The jabs produced similar antibody responses, but BNT162b2 showed to have a "milder systemic reactogenicity profile...particularly in older adults," authors wrote.

Meanwhile, Pfizer kicked off its coronavirus vaccination trials in teens aged 16-17 earlier this week.
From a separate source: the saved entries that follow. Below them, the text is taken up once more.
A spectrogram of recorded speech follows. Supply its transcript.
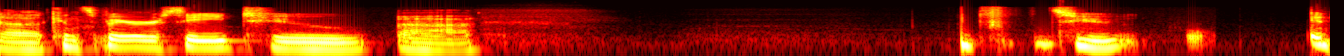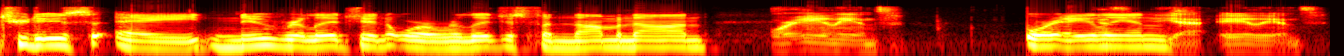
uh, conspiracy to uh, to introduce a new religion or a religious phenomenon or aliens. or aliens Yeah, aliens.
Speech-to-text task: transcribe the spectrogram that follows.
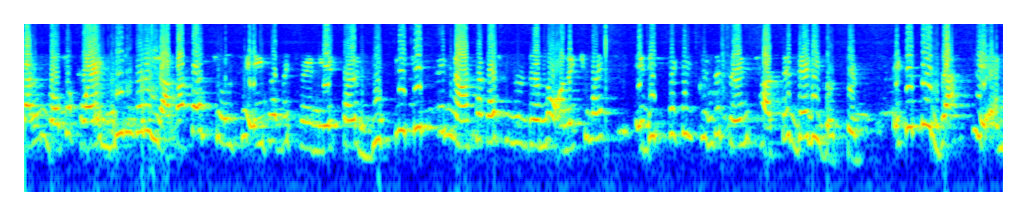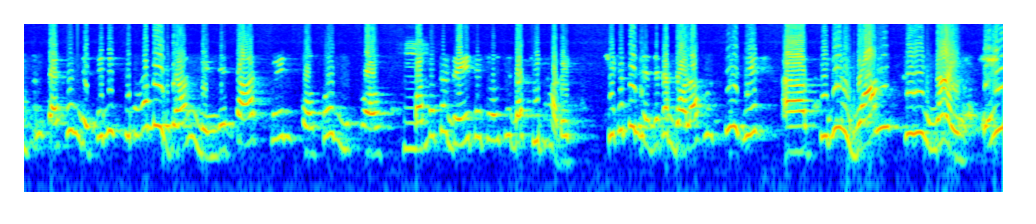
কারণ গত কয়েকদিন ধরে লাগাতার চলছে এইভাবে ট্রেন লেট ফলে ডুপ্লিকেট ট্রেন না থাকার জন্য অনেক সময় এদিক থেকে কিন্তু ট্রেন ছাড়তে দেরি হচ্ছে। এক্ষেত্রে যাচ্ছি একজন প্যাসেঞ্জার তিনি কীভাবে জানবেন যে তার ট্রেন কত, কতটা দেরিতে চলছে বা কীভাবে? সেটাতে যেটা বলা হচ্ছে যে তিনি ওয়ান থ্রি নাইন এই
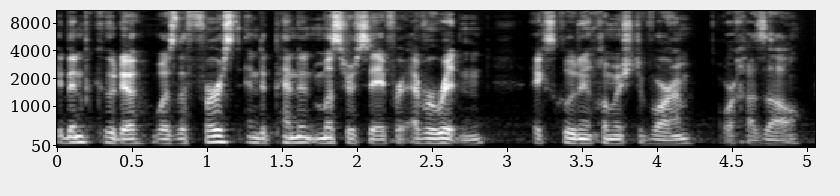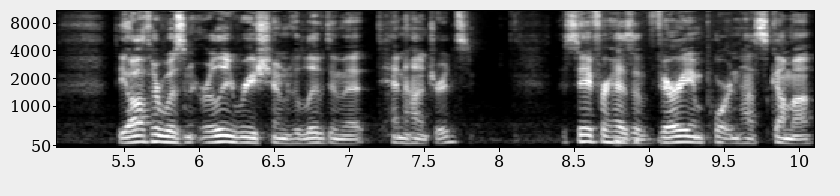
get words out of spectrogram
Ibn Pekuda was the first independent Musar Sefer ever written, excluding Chumash Devarim, or Chazal. The author was an early Rishon who lived in the 1000s the Sefer has a very important haskama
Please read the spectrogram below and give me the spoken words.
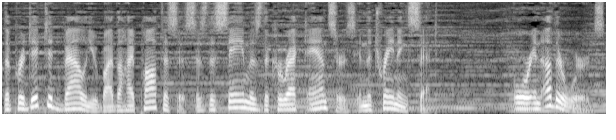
the predicted value by the hypothesis is the same as the correct answers in the training set. Or in other words,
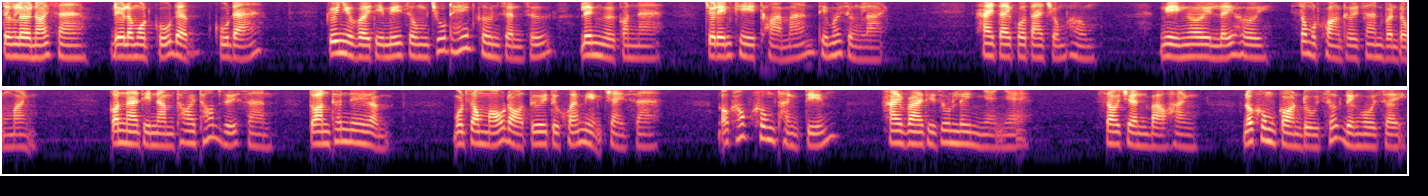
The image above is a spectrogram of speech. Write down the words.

Dr. Robert Frenck is leading the trials for kids and adults at Cincinnati Children’s Hospital, where he is the director of the vaccine research center and medical director of the division of infectious diseases.

Frenck told Fox News the overall trial involves 44,000 participants of all ages (12 to 85), with a goal to enroll 600 teens aged 16 to 17.

A 16-year-old patient receives a dose of Pfizer's coronavirus vaccine candidate at the Cincinnati Children's Hospital. (Photo courtesy of Cincinnati Children’s)

He also noted recent approval from the Food and Drug Administration to drop the age of allowed participants to begin testing in kids as young as 12, with a goal to enroll about 2,000 kids aged 12 to 15.

Clinical trials with a greater than minimal risk have to prove direct benefit to the child, Frenck explained, which required an accumulation of data on the vaccine’s safety profile first.

“We now have the necessary information about the safety and immune response in adults so we think it is the appropriate time to include adolescents,” he wrote in a statement to Fox News.